Before you buy an Apollo bike, here are a few things you should consider, or could be constantly reminded of by your co-riders:

Solid Value for the Money 

Apollo has managed to create a legion of fans in a short time due to its ability to churn out inexpensive bikes that are comparable to or on par with the motorcycles of bigger brands, such as Yamaha and Honda, on the performance front. If you are testing out dirt bikes, getting started with Apollo bikes makes a lot of financial sense.

Chinese Roots 

Despite offering solid products time and again, Apollo consistently gets berated for its China base. Chinese products are cheap, but they are not known for their quality. Many potential buyers, as a result, are skeptical about buying Chinese items, such as Apollo bikes. Though industry experts and insiders find these concerns valid to an extent, they feel not all are justified.

When Japanese companies first started making bikes, their bikes met with widespread skepticism and some scathing reviews in the West. Over the years, the perception changed. Japanese manufacturing and technology are now considered industry-standard.

Chinese manufacturing is currently undergoing a similar phase. China’s manufacturing capabilities have come a long way, and it could take quite some time for the perception of China-made products to change. Companies like Huawei and Apollo are spearheading that change.

P.S. Most of the Japanese bikes are being currently made in China.

Spare Parts Are Difficult to Find 

Finding spare parts for Apollo dirt bikes, including gas valves, carburetors, and exhausts – can be a challenge. As a result, Apollo bike riders are forced to settle with parts from other brands. Thankfully, the dirt bike spare parts market is quite robust, and finding compatible parts if you do some looking around is certainly not impossible.

The issue is relatively minor, but the fact that Apollo could have made sure or at least made public its commitment to strengthening its spare parts game is something that makes it a drawback. The after-sales support, on the contrary, is pretty responsive.

Conclusion 

If you want the best dirt bike, look at Yamaha bikes. Though you might end up spending more on a Yamaha bike, you are unlikely to buy a bad Yamaha. And if you somehow manage to land with a sub-par Yamaha motorcycle, there is the strong after-sales service and support that shall come to your rescue.

With Apollo, it’s kind of a mixed bag. If you do your research or know about dirt bikes in general, picking up a decent Apollo bike should not be that difficult. However, if you don’t do your due diligence, you could possibly end up disappointed. And the poor spare parts availability situation will only add salt to your wounds.

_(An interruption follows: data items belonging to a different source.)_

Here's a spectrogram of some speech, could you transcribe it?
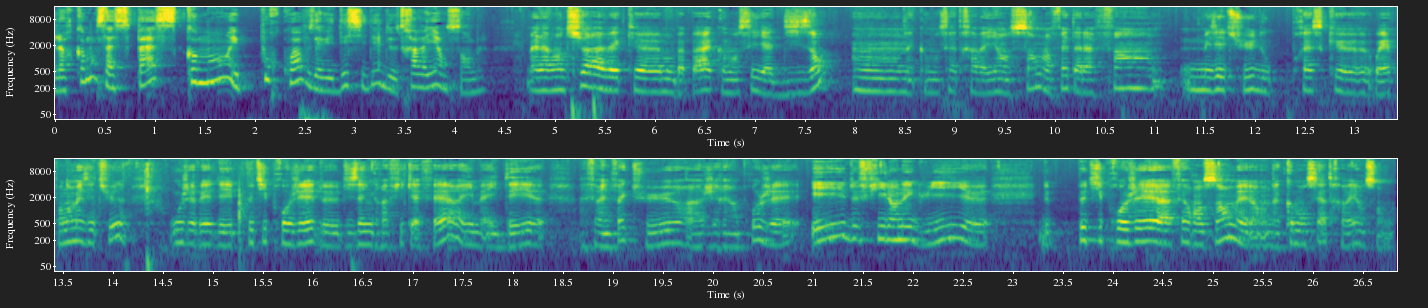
Alors comment ça se passe? Comment et pourquoi vous avez décidé de travailler ensemble? Bah, L'aventure avec mon papa a commencé il y a 10 ans. On a commencé à travailler ensemble en fait à la fin de mes études ou presque ouais, pendant mes études où j'avais des petits projets de design graphique à faire et il m'a aidé euh, à faire une facture, à gérer un projet et de fil en aiguille euh, de petits projets à faire ensemble et on a commencé à travailler ensemble.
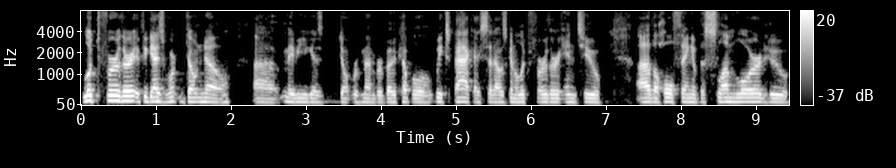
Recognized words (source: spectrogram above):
looked further. If you guys don't know, uh, maybe you guys don't remember, but a couple weeks back, I said I was going to look further into uh, the whole thing of the slum lord who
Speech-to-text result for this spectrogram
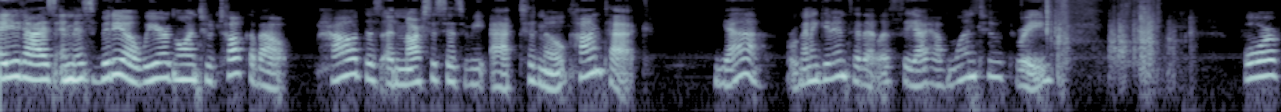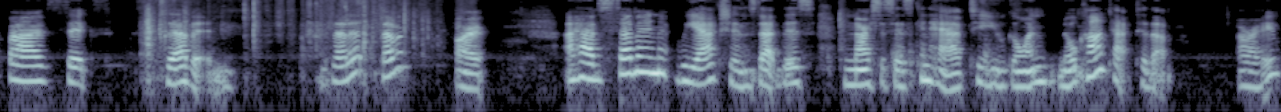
Hey you guys, in this video we are going to talk about how does a narcissist react to no contact? Yeah, we're going to get into that. Let's see, I have one, two, three, four, five, six, seven. Is that it? Seven? All right. I have seven reactions that this narcissist can have to you going no contact to them. All right.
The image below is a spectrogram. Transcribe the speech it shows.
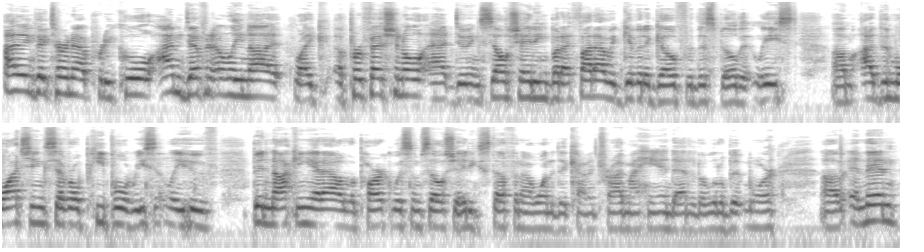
I think they turned out pretty cool. I'm definitely not like a professional at doing cel shading, but I thought I would give it a go for this build at least. Um, I've been watching several people recently who've been knocking it out of the park with some cel shading stuff, and I wanted to kind of try my hand at it a little bit more. Um, and then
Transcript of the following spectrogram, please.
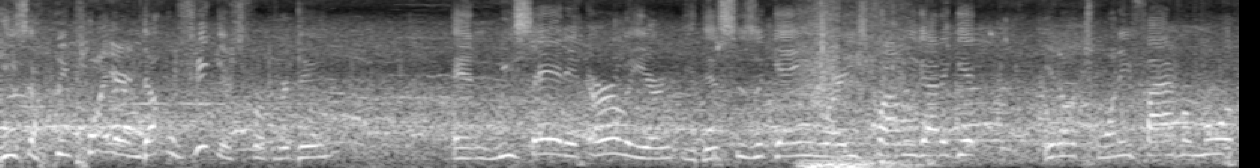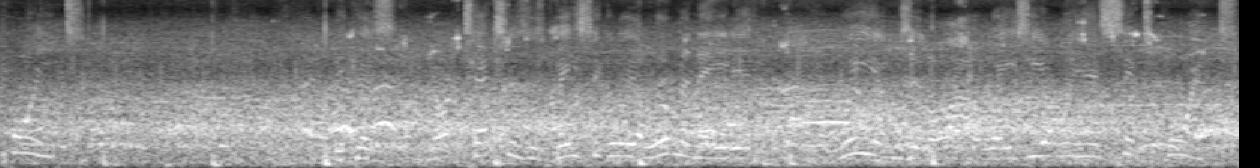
he's the only player in double figures for Purdue. And we said it earlier, this is a game where he's probably got to get, you know, 25 or more points. Because North Texas has basically eliminated Williams in a lot of ways. He only has six points.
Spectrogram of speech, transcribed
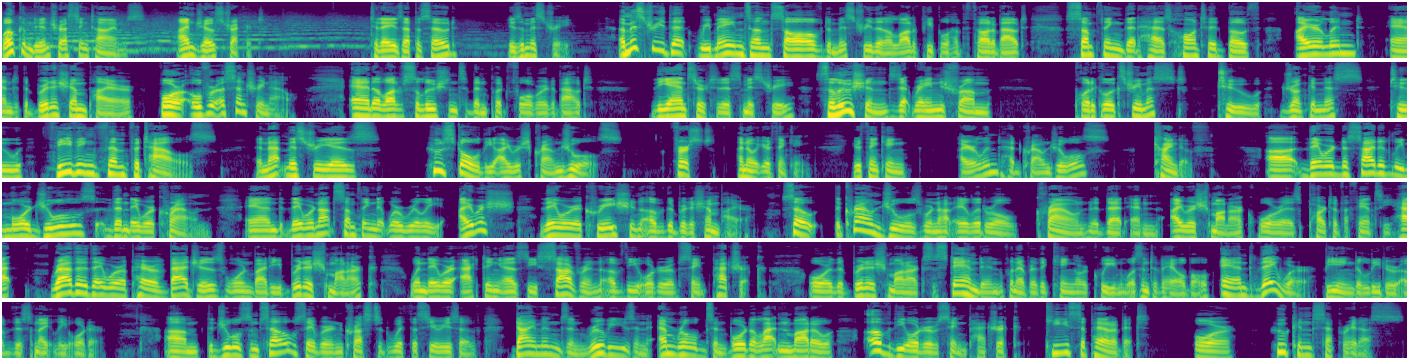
Welcome to Interesting Times. I'm Joe Streckert. Today's episode is a mystery. A mystery that remains unsolved, a mystery that a lot of people have thought about, something that has haunted both Ireland and the British Empire for over a century now. And a lot of solutions have been put forward about the answer to this mystery, solutions that range from political extremists to drunkenness to thieving femme fatales. And that mystery is who stole the Irish crown jewels? First, I know what you're thinking. You're thinking Ireland had crown jewels? Kind of. Uh, they were decidedly more jewels than they were crown, and they were not something that were really Irish. They were a creation of the British Empire. So the crown jewels were not a literal crown that an Irish monarch wore as part of a fancy hat. Rather, they were a pair of badges worn by the British monarch when they were acting as the sovereign of the Order of St. Patrick, or the British monarch's stand in whenever the king or queen wasn't available, and they were being the leader of this knightly order. Um, the jewels themselves, they were encrusted with a series of diamonds and rubies and emeralds and bore the Latin motto of the Order of St. Patrick, Quis separabit, or Who can separate us?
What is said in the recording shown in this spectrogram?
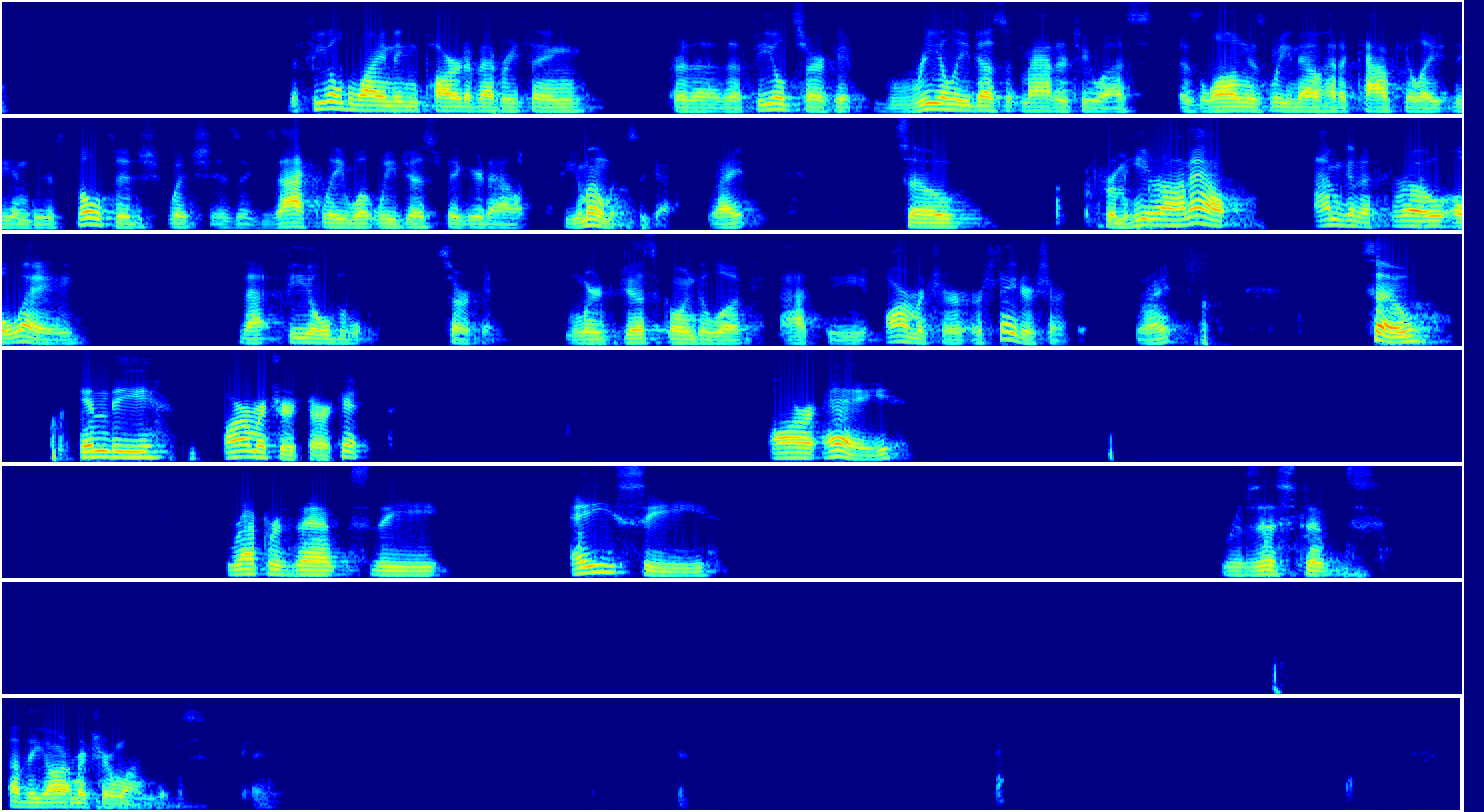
the field winding part of everything or the, the field circuit really doesn't matter to us as long as we know how to calculate the induced voltage, which is exactly what we just figured out a few moments ago, right? So from here on out, I'm gonna throw away that field circuit. We're just going to look at the armature or stator circuit, right? So in the armature circuit, RA represents the AC resistance of the armature windings. Okay.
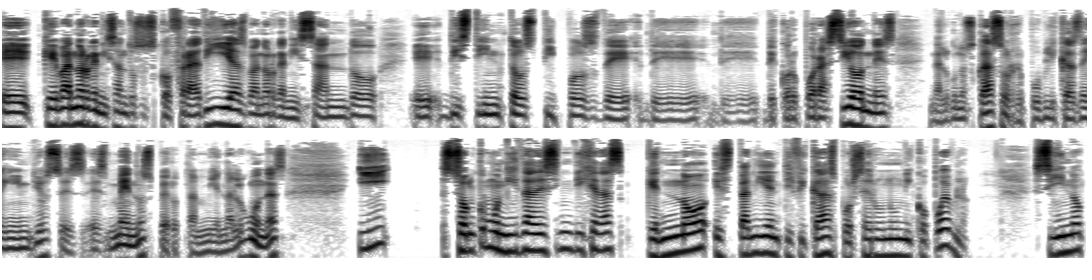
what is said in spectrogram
eh, que van organizando sus cofradías, van organizando eh, distintos tipos de, de, de, corporaciones, en algunos casos repúblicas de indios, es, es menos, pero también algunas, y son comunidades indígenas que no están identificadas por ser un único pueblo sino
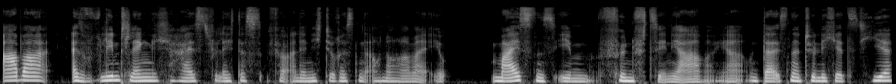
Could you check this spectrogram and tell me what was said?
aber also lebenslänglich heißt vielleicht das für alle Nicht-Juristen auch noch einmal meistens eben 15 Jahre, ja. Und da ist natürlich jetzt hier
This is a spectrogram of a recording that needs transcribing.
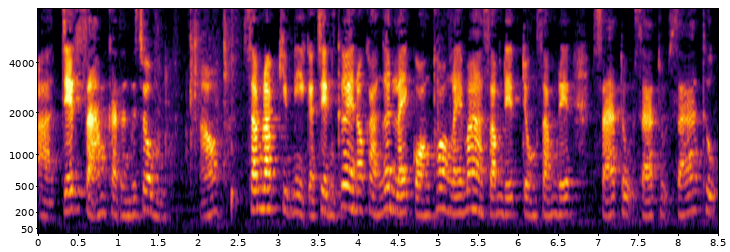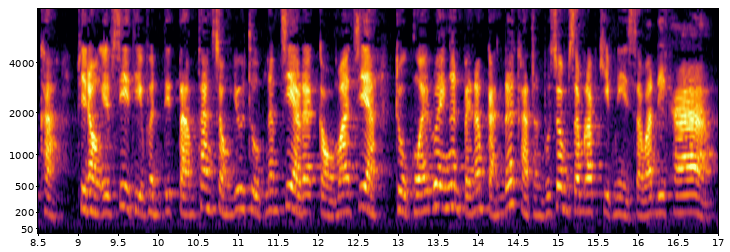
อ่าเจ็ดสามค่ะท่านผู้ชม เอาสำหรับคลิปนี้ก็เช่นเคยเนาะค่ะ เงินไหลกองท่องไหลมาสำเร็จจงสำเร็จ สาธุสาธุสาธุค่ะ พี่น้องเอฟซีที่เพิ่นติดตามทางช่อง YouTube น้ำเชียและเก่ามาเชียถูกหวยรวยเงินไปน้ำกันเด้อค่ะท่านผู้ชมสำหรับคลิปนี้สวัสดีค่ะ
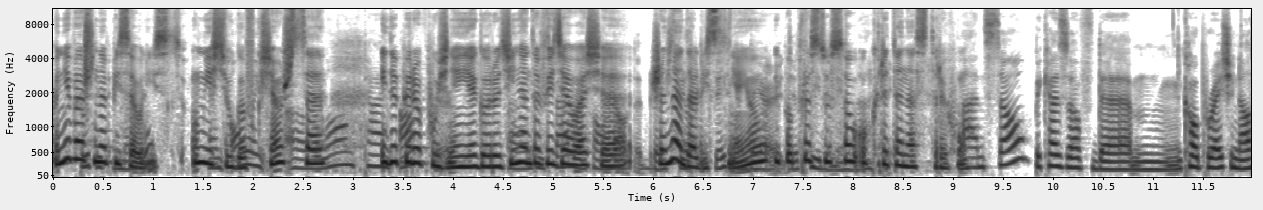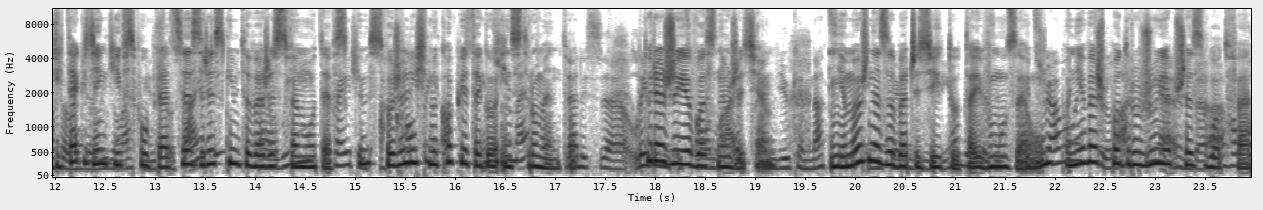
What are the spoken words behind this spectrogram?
ponieważ napisał list, umieścił go w książce i dopiero później jego rodzina dowiedziała się, że nadal istnieją i po prostu są ukryte na strychu. I tak dzięki współpracy z Ryskim Towarzystwem Łotewskim stworzyliśmy kopię tego instrumentu, która żyje własnym życiem. Nie można zobaczyć jej tutaj w muzeum, ponieważ podróżuje przez Łotwę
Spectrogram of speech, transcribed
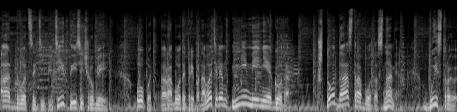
от 25 тысяч рублей. Опыт работы преподавателем не менее года. Что даст работа с нами? быструю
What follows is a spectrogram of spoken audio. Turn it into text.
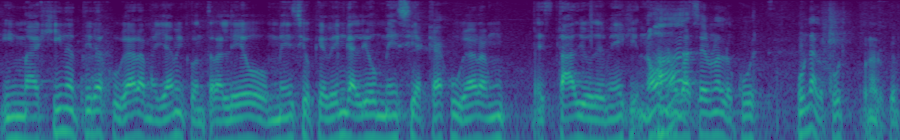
Imagínate, ir a jugar a Miami contra Leo Messi o que venga Leo Messi acá a jugar a un estadio de México. No, no va a ser una locura. Una locura, una locura.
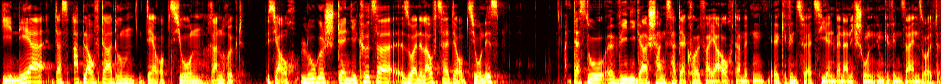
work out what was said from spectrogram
je näher das Ablaufdatum der Option ranrückt. Ist ja auch logisch, denn je kürzer so eine Laufzeit der Option ist, desto weniger Chance hat der Käufer ja auch damit einen äh, Gewinn zu erzielen, wenn er nicht schon im Gewinn sein sollte.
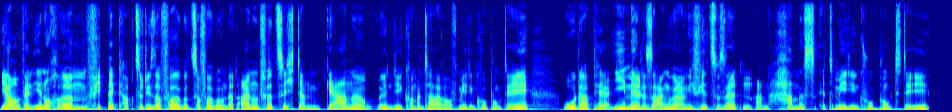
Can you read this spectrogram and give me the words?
Ja, wenn ihr noch ähm, Feedback habt zu dieser Folge, zur Folge 141, dann gerne in die Kommentare auf medienku.de oder per E-Mail, das sagen wir eigentlich viel zu selten, an hammes.medienku.de.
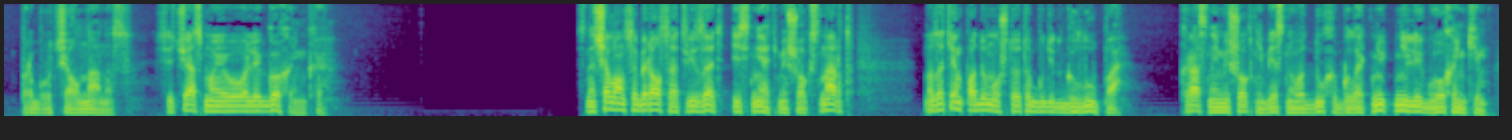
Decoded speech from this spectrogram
— пробурчал Нанос, — «сейчас моего легохонько». Сначала он собирался отвязать и снять мешок с нарт, но затем подумал, что это будет глупо. Красный мешок небесного духа был отнюдь не легохоньким —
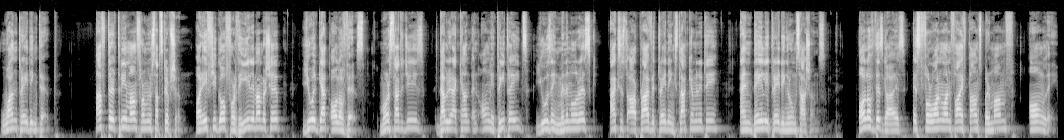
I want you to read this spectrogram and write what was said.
one trading tip. After 3 months from your subscription, or if you go for the yearly membership, you will get all of this. More strategies, double your account in only 3 trades, using minimal risk, access to our private trading Slack community, and daily trading room sessions. All of this, guys, is for 115 pounds per month only.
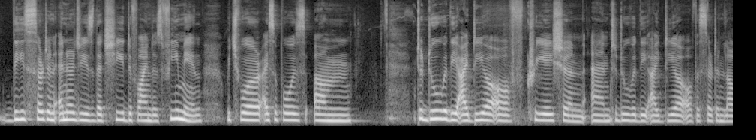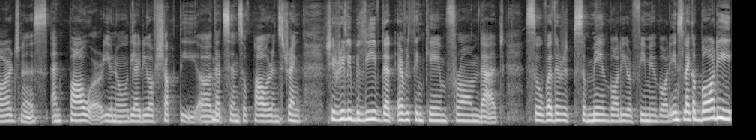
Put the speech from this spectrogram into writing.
these certain energies that she defined as female, which were, I suppose, um, to do with the idea of creation and to do with the idea of a certain largeness and power, you know, the idea of Shakti, uh, that sense of power and strength. She really believed that everything came from that. So whether it's a male body or female body, it's like a body,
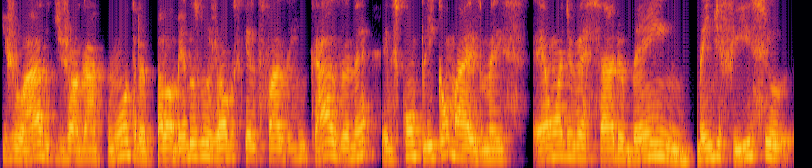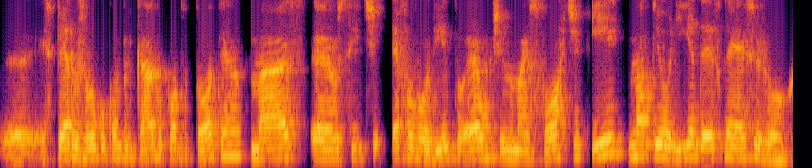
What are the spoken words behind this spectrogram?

In short, Yamaha is for buyers with deep pockets and who want the best the market has to offer. Apollo dirt bikes are for budget-conscious buyers, typically young riders who are not necessarily seeking excellence.